by Ruby Bayan
It was my first time in America. Oh, I spoke English. In the Philippines, we're taught to speak and write proper English every single day in school. So, as I walked out of the hotel, I said to myself, "This can't be worse than my first time in Germany. There, I had to rely on body language to ask for directions to the toilet!" So, armed with a good English vocabulary in my head, I braved my first day in America by purchasing a few items from the nearby grocery and grabbing a bite to eat.
The moment I swung open the door to the store, I was simultaneously greeted by the cashier, the stock clerk, and all the other personnel in the place, with "Hey! Hahyaduin'?!"
Gosh, did they expect me to answer? I was taken by surprise. In Asia, store personnel don't even look at you when you enter their store! Not knowing exactly how to react, I smiled back, hoping they'd leave me alone. But the store keeper came closer and persisted, "Hah kin ah help ya? Ya luhkin' fuh an'thin' in partic'lah?"
I took a deep breath, tried to summon all the English words I had learned over my years in private school, puckered my lips hoping to mouth something he'd understand, and answered boldly, "Nah, just luhkin' ereound!
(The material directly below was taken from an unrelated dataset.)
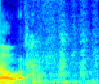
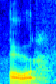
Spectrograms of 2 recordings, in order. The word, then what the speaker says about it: hour: our show for o because H is silent h is muted here so we use we are using o so for that o of vowel which we have to use an hour and hour like that for example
Instead of turning away, he faced me squarely and, still sporting the plastered friendly smile, uttered, "Wuhll, owkey, then. Ah'm Ed. And you just cawll me whien ya need sumthn, owraht? Ah'll be raht ove'heer!"
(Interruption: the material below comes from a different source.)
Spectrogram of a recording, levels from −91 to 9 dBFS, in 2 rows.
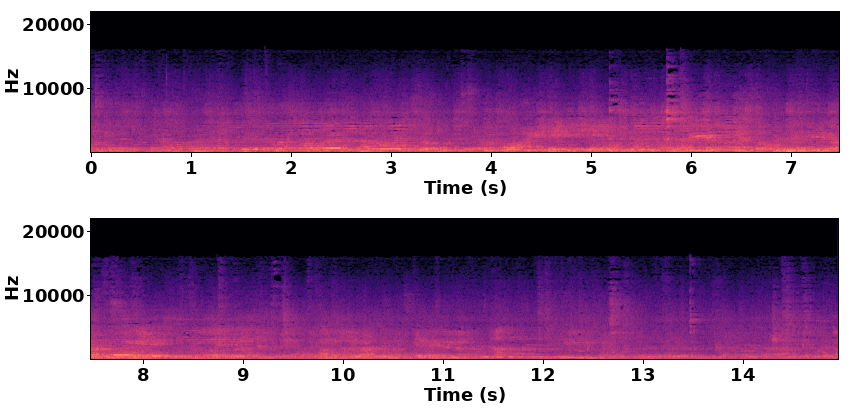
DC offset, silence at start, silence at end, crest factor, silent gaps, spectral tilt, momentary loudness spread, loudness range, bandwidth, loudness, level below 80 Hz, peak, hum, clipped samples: under 0.1%; 0 s; 0 s; 18 dB; none; -4 dB/octave; 9 LU; 6 LU; 16.5 kHz; -25 LUFS; -56 dBFS; -8 dBFS; none; under 0.1%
Whew! I finally got to "luhk ereound", to pick out a box of tissue paper from a shelf displaying a couple of dozen brand names, ten different sizes, all the colors of the rainbow, different types of paper for every conceivable use, with an assortment of scents, including menthol (with aloe) for colds. I carried the items (which took me hours to select), to the cashier.
As she swiped my box of tissues across the scanner, she asked me again, "Hey, hahyaduin'?!"
I knew I had to answer, and eventually engage in casual conversation about the weather or the tissue paper or whatever. But before I could respond, she suddenly asked, "Paper or plastic?"
I paused to reflect on the question, "Paper or plastic what?" Sensing my disorientation, she spoke slowly and clarified, "You want me to put your stuff in a paper bag or a plastic bag?"
And I thought, "Wow, paper bag! Just like in the movies!" So I replied, "Paper!", and excitedly walked out the store embracing a big thick brown paper bag - something seldom seen in developing countries.
That was easy. Now, for some lunch. I found a decent-looking restaurant nearby. I carefully pulled open the heavy door, half-expecting to be met by that "duin" greeting again. In Asia, I would simply go straight to an empty table and wait to be served. But here I was stopped by two beautiful ladies in black aprons, smiling their scripted welcome, "Hey! Hahyaduin'?! Table for how many? Smokin' or non-? This way, please."
At my table, another young lady approached excitedly, rattling off as if on cue, "Hey! Hahyaduin'?! I'm Kim. I'll be attending to you today. Something to drink? Would you like a lemon with that? Soup or salad? (I almost said "Yes" because for a second I thought she was asking if I wanted a Super Salad!) What would you like on your salad? (Oh, I chose, "wrench" (ranch), hoping it tasted better than it sounded.) Would you like that with baked potato, French fries, or rolls?" Decisions, decisions!
Ten minutes later, she came back with my combo meal - a mound of pasta, chicken wings, and shrimps arranged on a 14-inch hotplate - enough to feed half my hometown. I was almost certain I'd discovered why the third world was starving.
With a white take-out box in one hand and a brown paper bag in the other, I walked back into the hotel to call it a day. In the elevator, I was faced by yet another stranger who smiled, and asked, "Hey! Hahyaduin?"
The man didn't seem to have anything else to say, so I was finally (finally!) able to respond, "Duin guhd! And you?"
[First published in iAgora.com, 1999]